  • Pain relief - bone metastases
  • Reduction of headache/vomiting in raised ICP - from CNS metastases
  • Relief of obstruction of bronchus, oesophagus, ureter and lymphatics
  • Preservation of skeletal integrity from mets in weight-bearing bones
  • Reversal of neurological impairment from spinal cord or optic nerve compression by metastases




How does chemotherapy aid radiotherapy effectiveness?



Can radiosensitize tumours by damaging DNA




When would you use radiotherapy in as an emergency treatment?


  • Cord compression
  • Superior Vena Cava syndrome
  • Total/large atelectasis
  • Acute diffuse bleeding




If someone presented with cord compression, what medication would you start them on?



Dexamethasone - 16mg OD




What is important in terms of time to treatment for cord compression?



Keep interval between first onset of symptoms and 1st RT as short as possible. If treated within 24hrs, chance of complete remission. If treated within 72 hrs, chance of partial remisson




When would you perform urgent radiotherapy?

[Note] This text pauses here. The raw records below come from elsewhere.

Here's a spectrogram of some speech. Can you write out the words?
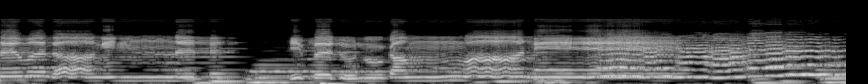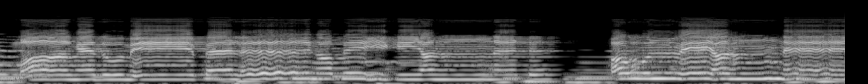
නැවදාන් ඉන්නට ඉපදුණු ගම්මානේ. මාං ඇදුමේ පැල අපේ කියන්නට අවුල් වේ යන්නේ.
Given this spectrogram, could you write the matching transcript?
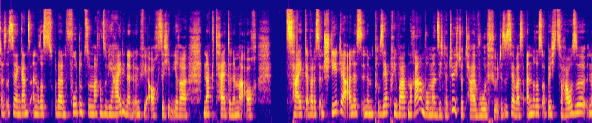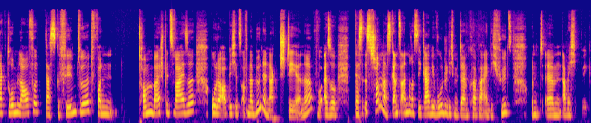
Das ist ja ein ganz anderes oder ein Foto zu machen, so wie Heidi dann irgendwie auch sich in ihrer Nacktheit dann immer auch zeigt, aber das entsteht ja alles in einem sehr privaten Rahmen, wo man sich natürlich total wohlfühlt. Es ist ja was anderes, ob ich zu Hause nackt rumlaufe, das gefilmt wird von Tom beispielsweise oder ob ich jetzt auf einer Bühne nackt stehe. Ne? Wo, also das ist schon was ganz anderes, egal wie wohl du dich mit deinem Körper eigentlich fühlst. Und ähm, aber ich, ich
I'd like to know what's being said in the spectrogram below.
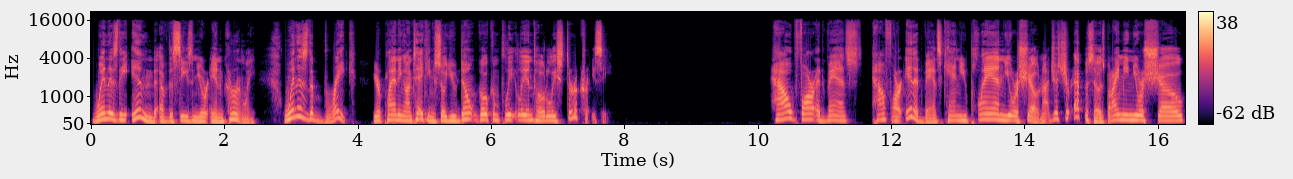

  • Unstable/painful bone mets
  • Brain mets
  • Cord compression without neuro defects
  • Inferior vena cava syndrome
  • Chronic bleeding with effect on Hb
  • Threat of obstruction